▶ WHAT IS EXPECTED
Write out the data word for word and omit every picture.

▶ DATA TO PROCESS
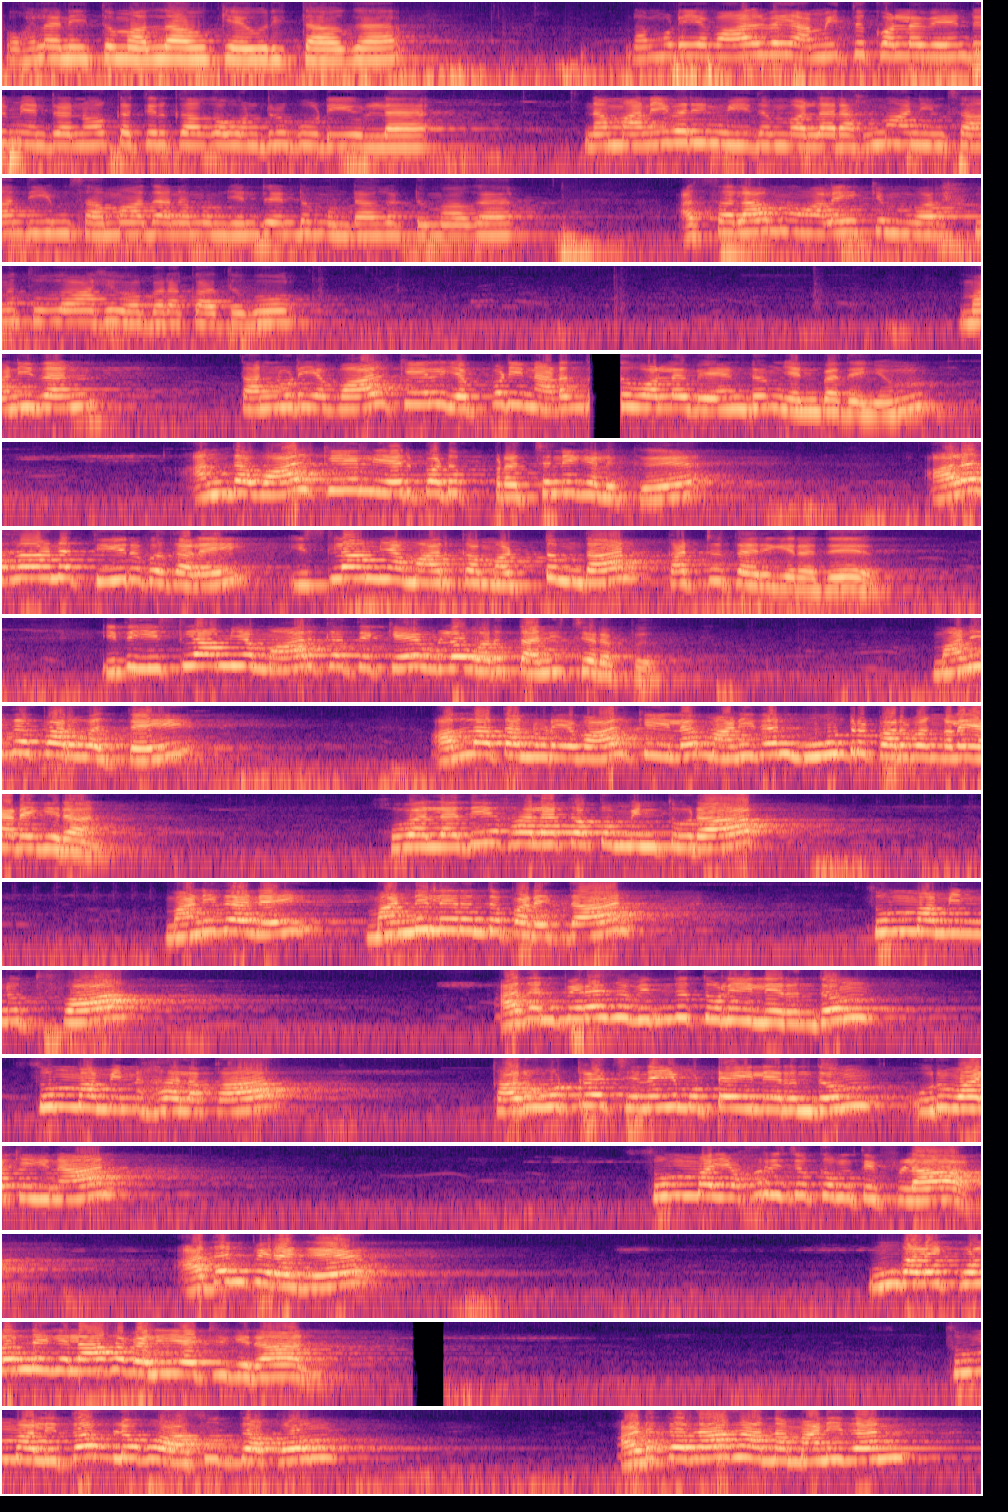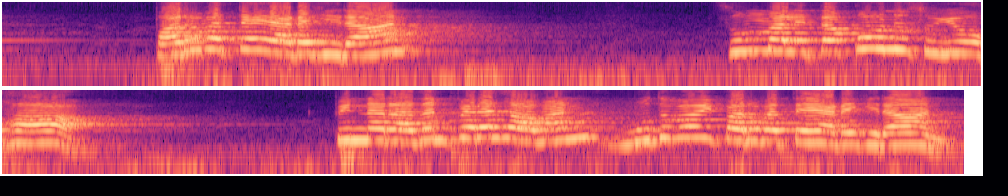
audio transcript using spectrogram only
புகழனைத்தும் அல்லாவுக்கே உரித்தாக. நம்முடைய வாழ்வை அமைத்து கொள்ள வேண்டும் என்ற நோக்கத்திற்காக ஒன்று கூடியுள்ள நம் அனைவரின் மீதும் வல்ல ரஹ்மானின் சாந்தியும் சமாதானமும் என்றென்றும் உண்டாகட்டுமாக. அஸ்ஸலாமு அலைக்கும் வரஹ்மத்துல்லாஹி வபரகாத்துகு மனிதன் தன்னுடைய வாழ்க்கையில் எப்படி நடந்து கொள்ள வேண்டும் என்பதையும் அந்த வாழ்க்கையில் ஏற்படும் பிரச்சனைகளுக்கு அழகான தீர்வுகளை இஸ்லாமிய மார்க்கம் மட்டும்தான் கற்றுத்தருகிறது. இது இஸ்லாமிய மார்க்கத்துக்கே உள்ள ஒரு தனிச்சிறப்பு. மனித பருவத்தை அல்லாஹ் தன்னுடைய வாழ்க்கையில மனிதன் மூன்று பருவங்களை அடைகிறான். துராப். மனிதனை மண்ணிலிருந்து படைத்தான். சும்மமின் அதன் பிறகு விந்து துளியிலிருந்தும் சும்ம மின்ஹலகா கருவுற்ற சினை முட்டையிலிருந்தும் உருவாக்கினான். சும்ம யுஹ்ரிஜுக்கும் திஃப்லா. அதன் பிறகு உங்களை குழந்தைகளாக வெளியேற்றுகிறான். சும்ம லிதப்லுகு அசுத்தகும். அடுத்ததாக அந்த மனிதன் பருவத்தை அடைகிறான். சும்மலி தக்கூனு சுயூஹா. பின்னர் அதன் பிறகு அவன் முதுமை பருவத்தை அடைகிறான்.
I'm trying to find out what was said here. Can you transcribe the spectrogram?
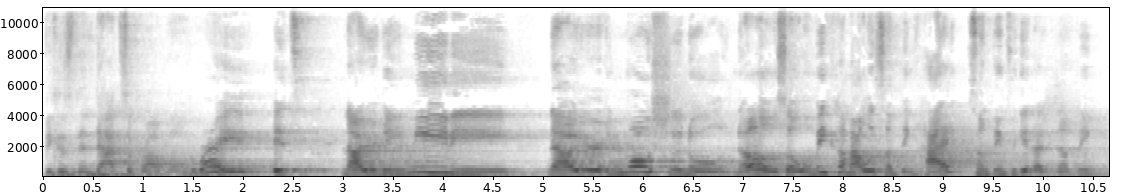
because then that's a problem. Right. It's now you're being needy. Now you're emotional. No. So when we come out with something hype, something to get us jumping,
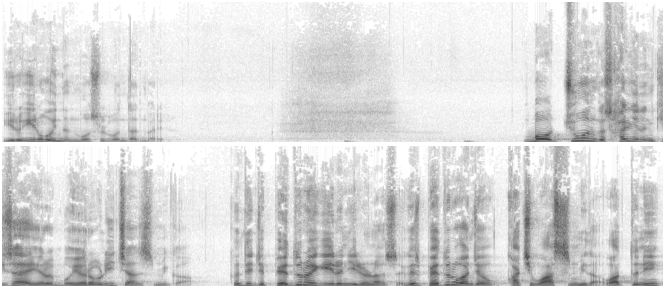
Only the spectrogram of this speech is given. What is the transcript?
이러고 있는 모습을 본단 말이에요. 뭐 죽은 거 살리는 기사에 여러, 뭐 여러 번 있지 않습니까? 근데 이제 베드로에게 이런 일이 일어났어요. 그래서 베드로가 이제 같이 왔습니다. 왔더니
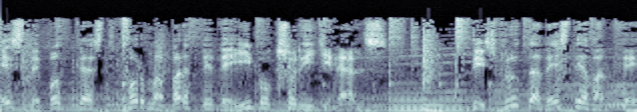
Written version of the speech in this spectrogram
Este podcast forma parte de Evox Originals. Disfruta de este avance.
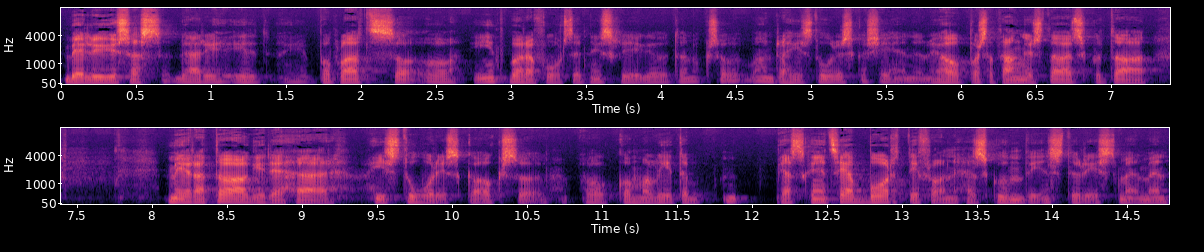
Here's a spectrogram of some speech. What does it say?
belysas där i, på plats. Och, och, inte bara fortsättningskriget utan också andra historiska skeenden. Jag hoppas att Angerstad skulle ta mera tag i det här historiska också och komma lite, jag ska inte säga bort ifrån den här skumvinsturismen men,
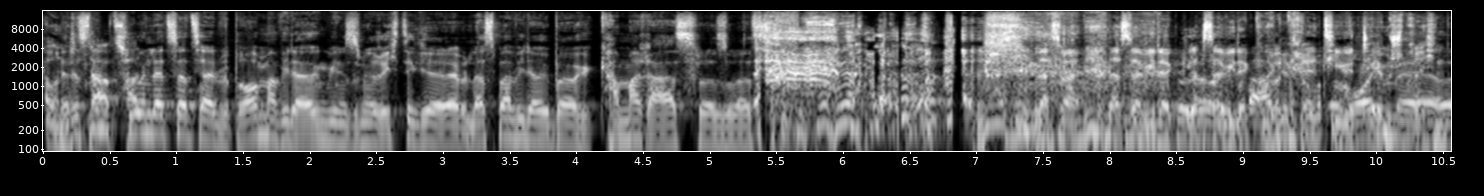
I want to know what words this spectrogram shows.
und ja, das nimmt zu in letzter Zeit. Wir brauchen mal wieder irgendwie so eine richtige, lass mal wieder über Kameras oder sowas. lass mal, lass mal wieder, lass mal wieder über kreative Räume, Themen sprechen.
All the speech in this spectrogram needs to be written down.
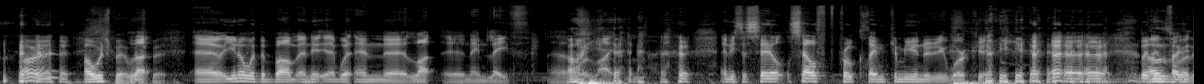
All right. Oh, which bit? Which La- bit? Uh, you know, with the bum and and uh, la- uh, named Leif. Uh, Oh, Leif. and he's a sel- self-proclaimed community worker. yeah. but in fact,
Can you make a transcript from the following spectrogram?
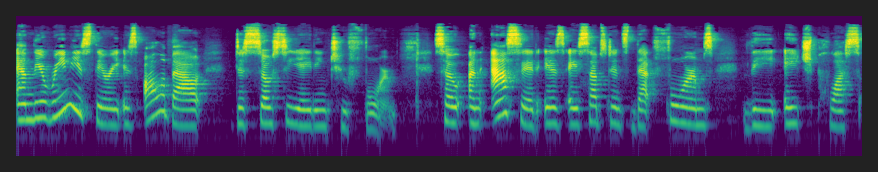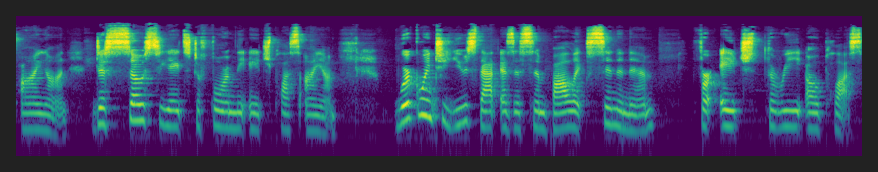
And the Arrhenius theory is all about dissociating to form. So an acid is a substance that forms the H plus ion, dissociates to form the H plus ion. We're going to use that as a symbolic synonym for H3O plus.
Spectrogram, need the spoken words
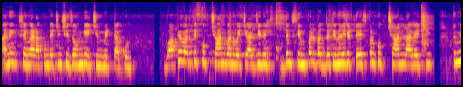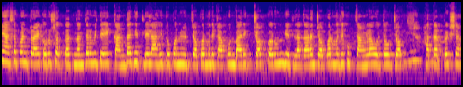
आणि शेंगा टाकून द्यायची आणि शिजवून घ्यायची मीठ टाकून. वाफेवरती खूप छान बनवायची. आजीने एकदम सिंपल पद्धतीने त्याची टेस्ट पण खूप छान लागायची. तुम्ही असं पण ट्राय करू शकतात. नंतर मी ते एक कांदा घेतलेला आहे तो पण चॉपरमध्ये टाकून बारीक चॉप करून घेतला. कारण चॉपरमध्ये खूप चांगला होतो चॉप हातापेक्षा.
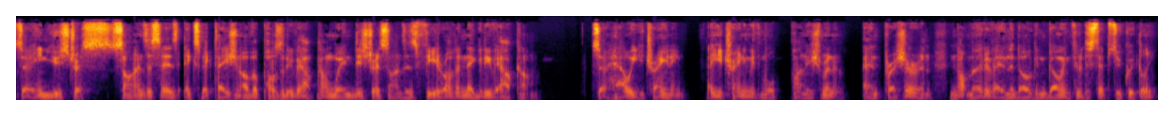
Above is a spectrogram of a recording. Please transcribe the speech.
so in eustress signs, it says expectation of a positive outcome, where in distress signs is fear of a negative outcome. So how are you training? Are you training with more punishment and, and pressure and not motivating the dog and going through the steps too quickly?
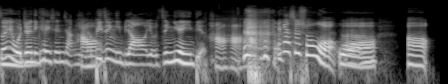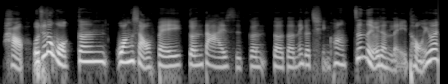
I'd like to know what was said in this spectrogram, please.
所以我觉得你可以先讲你的，毕、嗯、竟你比较有经验一点。好好好，应该是说我我、嗯、呃。好，我觉得我跟汪小菲跟大 S 跟的的那个情况真的有点雷同，因为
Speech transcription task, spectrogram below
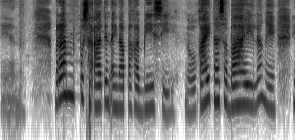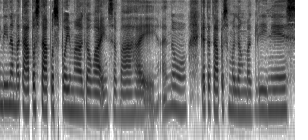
Ayan. Marami po sa atin ay napaka-busy, no? Kahit nasa bahay lang eh, hindi na matapos-tapos po yung mga gawain sa bahay. Ano, katatapos mo lang maglinis,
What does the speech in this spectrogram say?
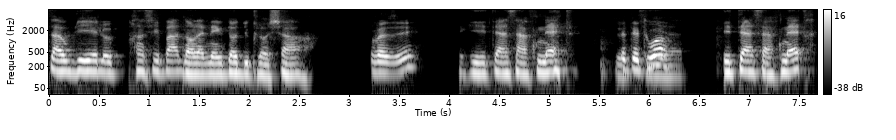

▶ PROBLEM SOLUTION
audio transcript using spectrogram only
புகழனைத்தும் அல்லாவுக்கே உரித்தாக. நம்முடைய வாழ்வை அமைத்து கொள்ள வேண்டும் என்ற நோக்கத்திற்காக ஒன்று கூடியுள்ள நம் அனைவரின் மீதும் வல்ல ரஹ்மானின் சாந்தியும் சமாதானமும் என்றென்றும் உண்டாகட்டுமாக. அஸ்ஸலாமு அலைக்கும் வரஹ்மத்துல்லாஹி வபரகாத்துகு மனிதன் தன்னுடைய வாழ்க்கையில் எப்படி நடந்து கொள்ள வேண்டும் என்பதையும் அந்த வாழ்க்கையில் ஏற்படும் பிரச்சனைகளுக்கு அழகான தீர்வுகளை இஸ்லாமிய மார்க்கம் மட்டும்தான் கற்றுத்தருகிறது. இது இஸ்லாமிய மார்க்கத்துக்கே உள்ள ஒரு தனிச்சிறப்பு. மனித பருவத்தை அல்லாஹ் தன்னுடைய வாழ்க்கையில மனிதன் மூன்று பருவங்களை அடைகிறான். துராப். மனிதனை மண்ணிலிருந்து படைத்தான். சும்மமின் அதன் பிறகு விந்து துளியிலிருந்தும் சும்ம மின்ஹலகா கருவுற்ற சினை முட்டையிலிருந்தும் உருவாக்கினான். சும்ம யுஹ்ரிஜுக்கும் திஃப்லா. அதன் பிறகு உங்களை குழந்தைகளாக வெளியேற்றுகிறான். சும்ம லிதப்லுகு அசுத்தகும். அடுத்ததாக அந்த மனிதன் பருவத்தை அடைகிறான். சும்மலி தக்கூனு சுயூஹா. பின்னர் அதன் பிறகு அவன் முதுமை பருவத்தை அடைகிறான்.
I'm trying to find out what was said here. Can you transcribe the spectrogram?
because then that's a problem. Right. It's now you're being needy. Now you're emotional. No. So when we come out with something hype, something to get us jumping,
Only the spectrogram of this speech is given. What is the transcript?
이러고 있는 모습을 본단 말이에요. 뭐 죽은 거 살리는 기사에 여러, 뭐 여러 번 있지 않습니까? 근데 이제 베드로에게 이런 일이 일어났어요. 그래서 베드로가 이제 같이 왔습니다. 왔더니
Written version of the speech in this spectrogram
Este podcast forma parte de Evox Originals. Disfruta de este avance.
Here's a spectrogram of some speech. What does it say?
belysas där i, på plats. Och, och, inte bara fortsättningskriget utan också andra historiska skeenden. Jag hoppas att Angerstad skulle ta mera tag i det här historiska också och komma lite, jag ska inte säga bort ifrån den här skumvinsturismen men,
I want to know what words this spectrogram shows.
und ja, das nimmt zu in letzter Zeit. Wir brauchen mal wieder irgendwie so eine richtige, lass mal wieder über Kameras oder sowas. lass mal, lass mal wieder, lass mal wieder über kreative Räume, Themen sprechen.
All the speech in this spectrogram needs to be written down.
All right. Oh, which bit? Which La- bit? Uh, you know, with the bum and and uh, la- uh, named Leif. Uh, Oh, Leif. and he's a sel- self-proclaimed community worker. yeah. but in fact,
Can you make a transcript from the following spectrogram?
And the Arrhenius theory is all about dissociating to form. So an acid is a substance that forms the H plus ion, dissociates to form the H plus ion. We're going to use that as a symbolic synonym for H3O plus.
Spectrogram, need the spoken words
आणि शेंगा टाकून द्यायची आणि शिजवून घ्यायची मीठ टाकून. वाफेवरती खूप छान बनवायची. आजीने एकदम सिंपल पद्धतीने त्याची टेस्ट पण खूप छान लागायची. तुम्ही असं पण ट्राय करू शकतात. नंतर मी ते एक कांदा घेतलेला आहे तो पण चॉपरमध्ये टाकून बारीक चॉप करून घेतला. कारण चॉपरमध्ये खूप चांगला होतो चॉप हातापेक्षा.
Above is a spectrogram of a recording. Please transcribe the speech.
so in eustress signs, it says expectation of a positive outcome, where in distress signs is fear of a negative outcome. So how are you training? Are you training with more punishment and, and pressure and not motivating the dog and going through the steps too quickly?
I'd like to know what was said in this spectrogram, please.
所以我觉得你可以先讲你的，毕、嗯、竟你比较有经验一点。好好好，应该是说我我、嗯、呃。好，我觉得我跟汪小菲跟大 S 跟的的那个情况真的有点雷同，因为
Speech transcription task, spectrogram below
Ayan. Marami po sa atin ay napaka-busy, no? Kahit nasa bahay lang eh, hindi na matapos-tapos po yung mga gawain sa bahay. Ano, katatapos mo lang maglinis,
What does the speech in this spectrogram say?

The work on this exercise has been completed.